Written by Category Archives Articles, Drug of the month archives, Periodic Features.

milind

Dr. Milind R. Shah

Solapur
Chairman, Rural Obstetrics Committee, FOGSI
E-mail: manjus@sancharnet.in, drmilindshah@gmail.com

In this event of pandemic of Swine flu, lot of discussion taking place about Swine flu in pregnancy as well as various drugs used for it.

As pregnant women are susceptible for severe complications as we see in any other viral infections, there is lot of concern about prophylactic use of drugs like Tamiflu during pregnancy. In pregnancy, there is more possibility of dehydration, pneumonia or premature labor as hormonal changes during pregnancy depress the immune system to protect the fetus.

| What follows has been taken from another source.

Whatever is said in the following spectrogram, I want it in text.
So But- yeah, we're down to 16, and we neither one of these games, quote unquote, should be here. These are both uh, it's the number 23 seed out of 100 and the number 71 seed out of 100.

In the event of a pandemic, drugs like Oseltamivir will be used for treatment or prophylaxis in pregnant women, either by choice or because the women don’t know they are pregnant.

There is currently no reliable information on effects of this drug on a developing fetus, as we have not faced this problem before this.

The FDA has categorized this drug under the medical category “C”. The data collected is insufficient to give a clear picture on the effects of Tamiflu on pregnant women and her developing fetus. As there were no human specimens the initial tests were conducted on rats and later on rabbits. Maternal toxicity was minimal in rats while in rabbit showed slight maternal toxicities. Skeletal abnormalities were observed in the cases where the doses were increased to 500 mg per kg of body weight per day.

A similar study was conducted on rats and rabbits for the effects of Tamiflu in lactating mothers. It was observed that Oseltamivir and Oseltamivir carboxylate are given out in the milk. A similar human study could not be conducted due to the lack of lactating mothers infected by the flu who are willing to contribute towards experimentation.

The conclusion of these studies was “Tamiflu should be prescribed to a pregnant woman only if the case justifies the potential benefit of the fetus.”

Tamiflu (Oseltamivir) and Relenza (Zanamivir) are in the same class of drugs. But Tamiflu is a pill and liquid, while Relenza is a powder form that needs to be inhaled.

The main ingredient of the Tamiflu is the Oseltamivir phosphate, which belongs to group neuraminidase inhibitors. It acts by attacking the influenza virus in the body and stops it from spreading inside the body.

Each capsule of the medication contains seventy-five grams of the active drug. Recommended dosage is two capsules orally, one capsule in the morning and one in the evening for five days. For women who have been exposed to the influenza virus and who are taking this medicine as a preventive measure against the flu should take only one capsule in a day for seven days.

The Center for Disease Control and Prevention, (CDC) says that because a test result for the new H1N1, “Swine Flu” flu can take days, Tamiflu should be given to any pregnant patient with flu symptoms combines with likely contact with someone else with Swine Flu. Its known fact that this drug acts only if started early after contracting flu it need to be used despite not being recommended in pregnancy because the benefit of giving Tamiflu outweighs the risk. Simultaneously correction of hydration and treatment of fever with suitable antipyretics and adequate rest doesn’t need more emphasis.